November 27, 2004

Hot Times in the Arctic

The temperature rises in the Arctic are bringing in hosts of new animals that the native Inuit don't even have names for. It also spells disaster for Arctic animals that are well adapted to harsh, cold living conditions, but can't directly compete with the sturdier animals moving north with the warmer climate:

...The Inuit are reduced to describing [the robin] as "the bird with the red breast" in their language, Inuktiut, said Sheila Watt-Cloutier, chairwoman of the Inuit Circumpolar Conference, the top elected representative of the people worldwide.

Nor, she said, are there words for salmon, hornets and barn owls, all of which are appearing in the Arctic for the first time. "We can't even describe what we are seeing," she added.

Last month, the Arctic Council presented the most comprehensive report ever carried out on the climate of the region, which is made up of parts of the United States, Canada, Russia, Iceland, Norway, Sweden, Finland and Denmark. It concluded that the far north is warming up twice as fast as the rest of the planet.

...[The Arctic Climate Impact Assessment] added that polar bears "are unlikely to survive as a species" if the sea ice melts, because they would be crowded out by brown bears and grizzlies, which would be much better suited to the new environment.
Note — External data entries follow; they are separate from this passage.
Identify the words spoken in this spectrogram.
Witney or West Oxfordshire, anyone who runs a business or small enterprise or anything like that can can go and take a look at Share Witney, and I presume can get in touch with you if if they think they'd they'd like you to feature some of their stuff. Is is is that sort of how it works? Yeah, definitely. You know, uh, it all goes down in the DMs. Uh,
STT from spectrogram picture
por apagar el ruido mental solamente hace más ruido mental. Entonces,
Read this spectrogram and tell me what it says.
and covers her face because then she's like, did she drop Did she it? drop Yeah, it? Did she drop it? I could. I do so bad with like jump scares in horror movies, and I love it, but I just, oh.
Another report, on changes in North American wildlife because of climate change, concluded that the Arctic fox is already retreating in the face of a steady northwards expansion of the red fox.
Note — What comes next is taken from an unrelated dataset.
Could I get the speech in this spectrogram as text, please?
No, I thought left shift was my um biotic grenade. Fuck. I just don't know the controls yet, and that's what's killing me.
Much larger and more aggressive, the red fox easily beats its Arctic cousin in fights, but cannot cope with extreme cold. But as global warming has taken hold it has already advanced 600 miles north in parts of Canada...

The Arctic fox has a circulatory arrangement in its feet called a countercurrent heat exchange.

The way it works is that the arteries going towards the extremities are in close contact with the matching veins going back towards the body in the opposite direction. The warm blood going to the feet transfers heat to the cold blood coming from the feet. This allows minimal heat loss to the cold ground, and prevents the body core from being chilled.

Such an adaptation is common in ocean fish, the feet and wings of water birds, the extremities of ocean mammals, and animals who live in very cold climates. it's the kind of specialization which is only useful in a particular climate, and confers no advantage outside of it. It's helpful in a harsh environment much the same way as a smaller stature requiring less sustenance is helpful.

I'd like to be able to put into words how tragic such a potential loss of biodiversity is, and how long it would take to regain should the climate shift back. But the truth is that this tragedy is being repeated in the Antarctic as more southerly penguin species are crowded out by northerly neighbors better adapted to the heat. It's being repeated as wetlands become too drained or polluted to support their amphibian populations. It's being repeated as irreplaceable habitat is razed for goods that will be quickly used and thrown away, or for land that will wear out and wash away within a few short seasons.

I read an economist's book once (it was a long time ago, from a friend's book collection, and I don't remember the author's name, sorry) where the author suggested that if the environment were important, a market would be created for it and it would be preserved at whatever its true currency value was. Yet the way our society is going, by the time the value of a diverse catalogue of living things and habitats is realized, it may not be available at any price.

More than money, more than power, more than mineral riches or investment portfolios, the fine and rare life that exists on this planet is wealth beyond measure. It exists nowhere else in our solar system, and as far as we know, nowhere else at all. There can be no greater imperative than preserving this planet to the best of our ability, because the life of our species truly depends on it.

Posted by natasha at November 27, 2004 10:49 PM | Environment | TrackBack(1) | Technorati links |
Comments

Yet we keep polluting, continue to drive our SUVs, leave all the lights on in our homes, watch industry spew endless chemicals into our skies, and ignore mass transit planning.

The pot we are sitting in his slowly rising in temperature, and we either can't notice, or won't notice, as we are being cooked to extinction. The polar bears might be gone before us, but we move one step closer to our own end with each species we wipe out in our foolish wasting of this planet.

Posted by: Scott at November 28, 2004 05:25 AM

And our administration fiddles as the earth burns...Under Secretary of State for Global Affairs Paula Dobriansky said "the United States will take the findings into account as it continues to review the science on climate change" even as the US doomed the Reykjavik meeting of the Arctic Council on Nov. 24th. Yeah, we'll take the findings into account. But it will soon be too late for many beings.

Posted by: Patrick at November 28, 2004 04:06 PM